Records from a collection:

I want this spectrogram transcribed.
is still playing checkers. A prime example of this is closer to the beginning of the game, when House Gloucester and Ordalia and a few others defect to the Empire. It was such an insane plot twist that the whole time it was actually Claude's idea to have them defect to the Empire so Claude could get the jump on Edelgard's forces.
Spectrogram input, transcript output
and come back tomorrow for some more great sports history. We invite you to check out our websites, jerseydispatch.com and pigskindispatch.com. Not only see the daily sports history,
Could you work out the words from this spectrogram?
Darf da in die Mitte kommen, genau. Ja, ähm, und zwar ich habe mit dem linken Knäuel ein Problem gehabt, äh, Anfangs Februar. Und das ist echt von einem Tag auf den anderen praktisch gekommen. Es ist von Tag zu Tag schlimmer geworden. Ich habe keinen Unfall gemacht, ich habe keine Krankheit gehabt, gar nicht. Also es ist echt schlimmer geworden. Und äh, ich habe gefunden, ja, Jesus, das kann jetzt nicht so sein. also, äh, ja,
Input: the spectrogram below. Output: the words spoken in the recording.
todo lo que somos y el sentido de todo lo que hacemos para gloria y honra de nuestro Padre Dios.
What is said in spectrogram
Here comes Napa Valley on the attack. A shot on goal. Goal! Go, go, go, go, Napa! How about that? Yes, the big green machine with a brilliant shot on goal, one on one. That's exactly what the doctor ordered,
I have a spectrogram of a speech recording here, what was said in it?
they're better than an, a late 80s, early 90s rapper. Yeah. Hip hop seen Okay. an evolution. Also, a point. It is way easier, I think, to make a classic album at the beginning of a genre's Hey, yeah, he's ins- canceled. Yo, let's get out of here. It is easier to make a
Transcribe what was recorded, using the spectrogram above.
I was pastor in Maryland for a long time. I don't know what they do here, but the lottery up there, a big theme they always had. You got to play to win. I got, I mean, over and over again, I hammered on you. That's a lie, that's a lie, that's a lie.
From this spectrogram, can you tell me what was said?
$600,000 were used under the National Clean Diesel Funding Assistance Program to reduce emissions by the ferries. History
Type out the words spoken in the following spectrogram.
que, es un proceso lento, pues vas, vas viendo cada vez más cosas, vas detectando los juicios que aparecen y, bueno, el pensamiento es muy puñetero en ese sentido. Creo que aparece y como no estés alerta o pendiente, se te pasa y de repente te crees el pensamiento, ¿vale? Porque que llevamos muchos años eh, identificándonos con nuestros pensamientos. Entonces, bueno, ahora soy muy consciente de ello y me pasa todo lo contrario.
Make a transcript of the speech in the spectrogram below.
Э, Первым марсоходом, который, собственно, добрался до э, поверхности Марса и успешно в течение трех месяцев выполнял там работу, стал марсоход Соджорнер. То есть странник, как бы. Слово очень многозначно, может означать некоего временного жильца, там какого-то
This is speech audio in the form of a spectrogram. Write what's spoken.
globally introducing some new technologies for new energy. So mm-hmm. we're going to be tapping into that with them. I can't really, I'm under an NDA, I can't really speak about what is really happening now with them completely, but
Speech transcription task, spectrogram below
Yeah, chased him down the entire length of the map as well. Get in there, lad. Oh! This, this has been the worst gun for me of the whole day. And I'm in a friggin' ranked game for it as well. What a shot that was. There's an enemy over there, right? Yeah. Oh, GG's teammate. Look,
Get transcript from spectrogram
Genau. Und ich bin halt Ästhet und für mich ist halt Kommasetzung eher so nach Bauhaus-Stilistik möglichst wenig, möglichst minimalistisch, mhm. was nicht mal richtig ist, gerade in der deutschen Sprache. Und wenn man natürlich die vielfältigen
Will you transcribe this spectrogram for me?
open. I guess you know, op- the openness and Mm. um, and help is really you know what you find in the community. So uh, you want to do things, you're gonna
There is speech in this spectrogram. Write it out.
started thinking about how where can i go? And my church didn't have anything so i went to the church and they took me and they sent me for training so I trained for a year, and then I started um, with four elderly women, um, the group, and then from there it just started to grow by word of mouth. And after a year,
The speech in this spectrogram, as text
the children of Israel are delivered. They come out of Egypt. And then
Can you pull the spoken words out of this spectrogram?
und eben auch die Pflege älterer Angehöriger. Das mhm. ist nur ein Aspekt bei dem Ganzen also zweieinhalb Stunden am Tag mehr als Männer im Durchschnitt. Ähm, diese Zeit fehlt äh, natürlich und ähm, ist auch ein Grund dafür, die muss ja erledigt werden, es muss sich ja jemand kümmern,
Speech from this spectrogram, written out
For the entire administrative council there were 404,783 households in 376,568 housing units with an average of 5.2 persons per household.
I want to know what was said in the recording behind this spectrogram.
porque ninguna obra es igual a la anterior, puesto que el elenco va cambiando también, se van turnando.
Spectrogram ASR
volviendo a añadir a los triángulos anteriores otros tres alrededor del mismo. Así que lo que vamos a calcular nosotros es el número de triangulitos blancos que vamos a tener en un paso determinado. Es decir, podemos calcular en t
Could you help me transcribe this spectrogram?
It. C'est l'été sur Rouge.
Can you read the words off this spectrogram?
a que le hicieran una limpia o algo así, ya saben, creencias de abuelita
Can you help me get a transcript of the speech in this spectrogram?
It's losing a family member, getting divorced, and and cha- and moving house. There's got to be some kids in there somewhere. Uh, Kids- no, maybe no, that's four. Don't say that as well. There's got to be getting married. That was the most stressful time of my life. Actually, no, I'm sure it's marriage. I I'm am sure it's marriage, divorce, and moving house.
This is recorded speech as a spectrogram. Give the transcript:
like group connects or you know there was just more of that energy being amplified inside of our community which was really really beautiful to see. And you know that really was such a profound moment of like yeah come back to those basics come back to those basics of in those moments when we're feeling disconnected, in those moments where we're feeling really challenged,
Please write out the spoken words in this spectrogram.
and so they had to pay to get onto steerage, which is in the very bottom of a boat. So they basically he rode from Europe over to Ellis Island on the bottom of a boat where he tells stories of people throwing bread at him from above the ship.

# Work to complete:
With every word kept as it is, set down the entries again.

# Task output:
I want this spectrogram transcribed.
is still playing checkers. A prime example of this is closer to the beginning of the game, when House Gloucester and Ordalia and a few others defect to the Empire. It was such an insane plot twist that the whole time it was actually Claude's idea to have them defect to the Empire so Claude could get the jump on Edelgard's forces.
Spectrogram input, transcript output
and come back tomorrow for some more great sports history. We invite you to check out our websites, jerseydispatch.com and pigskindispatch.com. Not only see the daily sports history,
Could you work out the words from this spectrogram?
Darf da in die Mitte kommen, genau. Ja, ähm, und zwar ich habe mit dem linken Knäuel ein Problem gehabt, äh, Anfangs Februar. Und das ist echt von einem Tag auf den anderen praktisch gekommen. Es ist von Tag zu Tag schlimmer geworden. Ich habe keinen Unfall gemacht, ich habe keine Krankheit gehabt, gar nicht. Also es ist echt schlimmer geworden. Und äh, ich habe gefunden, ja, Jesus, das kann jetzt nicht so sein. also, äh, ja,
Input: the spectrogram below. Output: the words spoken in the recording.
todo lo que somos y el sentido de todo lo que hacemos para gloria y honra de nuestro Padre Dios.
What is said in spectrogram
Here comes Napa Valley on the attack. A shot on goal. Goal! Go, go, go, go, Napa! How about that? Yes, the big green machine with a brilliant shot on goal, one on one. That's exactly what the doctor ordered,
I have a spectrogram of a speech recording here, what was said in it?
they're better than an, a late 80s, early 90s rapper. Yeah. Hip hop seen Okay. an evolution. Also, a point. It is way easier, I think, to make a classic album at the beginning of a genre's Hey, yeah, he's ins- canceled. Yo, let's get out of here. It is easier to make a
Transcribe what was recorded, using the spectrogram above.
I was pastor in Maryland for a long time. I don't know what they do here, but the lottery up there, a big theme they always had. You got to play to win. I got, I mean, over and over again, I hammered on you. That's a lie, that's a lie, that's a lie.
From this spectrogram, can you tell me what was said?
$600,000 were used under the National Clean Diesel Funding Assistance Program to reduce emissions by the ferries. History
Type out the words spoken in the following spectrogram.
que, es un proceso lento, pues vas, vas viendo cada vez más cosas, vas detectando los juicios que aparecen y, bueno, el pensamiento es muy puñetero en ese sentido. Creo que aparece y como no estés alerta o pendiente, se te pasa y de repente te crees el pensamiento, ¿vale? Porque que llevamos muchos años eh, identificándonos con nuestros pensamientos. Entonces, bueno, ahora soy muy consciente de ello y me pasa todo lo contrario.
Make a transcript of the speech in the spectrogram below.
Э, Первым марсоходом, который, собственно, добрался до э, поверхности Марса и успешно в течение трех месяцев выполнял там работу, стал марсоход Соджорнер. То есть странник, как бы. Слово очень многозначно, может означать некоего временного жильца, там какого-то
This is speech audio in the form of a spectrogram. Write what's spoken.
globally introducing some new technologies for new energy. So mm-hmm. we're going to be tapping into that with them. I can't really, I'm under an NDA, I can't really speak about what is really happening now with them completely, but
Speech transcription task, spectrogram below
Yeah, chased him down the entire length of the map as well. Get in there, lad. Oh! This, this has been the worst gun for me of the whole day. And I'm in a friggin' ranked game for it as well. What a shot that was. There's an enemy over there, right? Yeah. Oh, GG's teammate. Look,
Get transcript from spectrogram
Genau. Und ich bin halt Ästhet und für mich ist halt Kommasetzung eher so nach Bauhaus-Stilistik möglichst wenig, möglichst minimalistisch, mhm. was nicht mal richtig ist, gerade in der deutschen Sprache. Und wenn man natürlich die vielfältigen
Will you transcribe this spectrogram for me?
open. I guess you know, op- the openness and Mm. um, and help is really you know what you find in the community. So uh, you want to do things, you're gonna
There is speech in this spectrogram. Write it out.
started thinking about how where can i go? And my church didn't have anything so i went to the church and they took me and they sent me for training so I trained for a year, and then I started um, with four elderly women, um, the group, and then from there it just started to grow by word of mouth. And after a year,
The speech in this spectrogram, as text
the children of Israel are delivered. They come out of Egypt. And then
Can you pull the spoken words out of this spectrogram?
und eben auch die Pflege älterer Angehöriger. Das mhm. ist nur ein Aspekt bei dem Ganzen also zweieinhalb Stunden am Tag mehr als Männer im Durchschnitt. Ähm, diese Zeit fehlt äh, natürlich und ähm, ist auch ein Grund dafür, die muss ja erledigt werden, es muss sich ja jemand kümmern,
Speech from this spectrogram, written out
For the entire administrative council there were 404,783 households in 376,568 housing units with an average of 5.2 persons per household.
I want to know what was said in the recording behind this spectrogram.
porque ninguna obra es igual a la anterior, puesto que el elenco va cambiando también, se van turnando.
Spectrogram ASR
volviendo a añadir a los triángulos anteriores otros tres alrededor del mismo. Así que lo que vamos a calcular nosotros es el número de triangulitos blancos que vamos a tener en un paso determinado. Es decir, podemos calcular en t
Could you help me transcribe this spectrogram?
It. C'est l'été sur Rouge.
Can you read the words off this spectrogram?
a que le hicieran una limpia o algo así, ya saben, creencias de abuelita
Can you help me get a transcript of the speech in this spectrogram?
It's losing a family member, getting divorced, and and cha- and moving house. There's got to be some kids in there somewhere. Uh, Kids- no, maybe no, that's four. Don't say that as well. There's got to be getting married. That was the most stressful time of my life. Actually, no, I'm sure it's marriage. I I'm am sure it's marriage, divorce, and moving house.
This is recorded speech as a spectrogram. Give the transcript:
like group connects or you know there was just more of that energy being amplified inside of our community which was really really beautiful to see. And you know that really was such a profound moment of like yeah come back to those basics come back to those basics of in those moments when we're feeling disconnected, in those moments where we're feeling really challenged,
Please write out the spoken words in this spectrogram.
and so they had to pay to get onto steerage, which is in the very bottom of a boat. So they basically he rode from Europe over to Ellis Island on the bottom of a boat where he tells stories of people throwing bread at him from above the ship.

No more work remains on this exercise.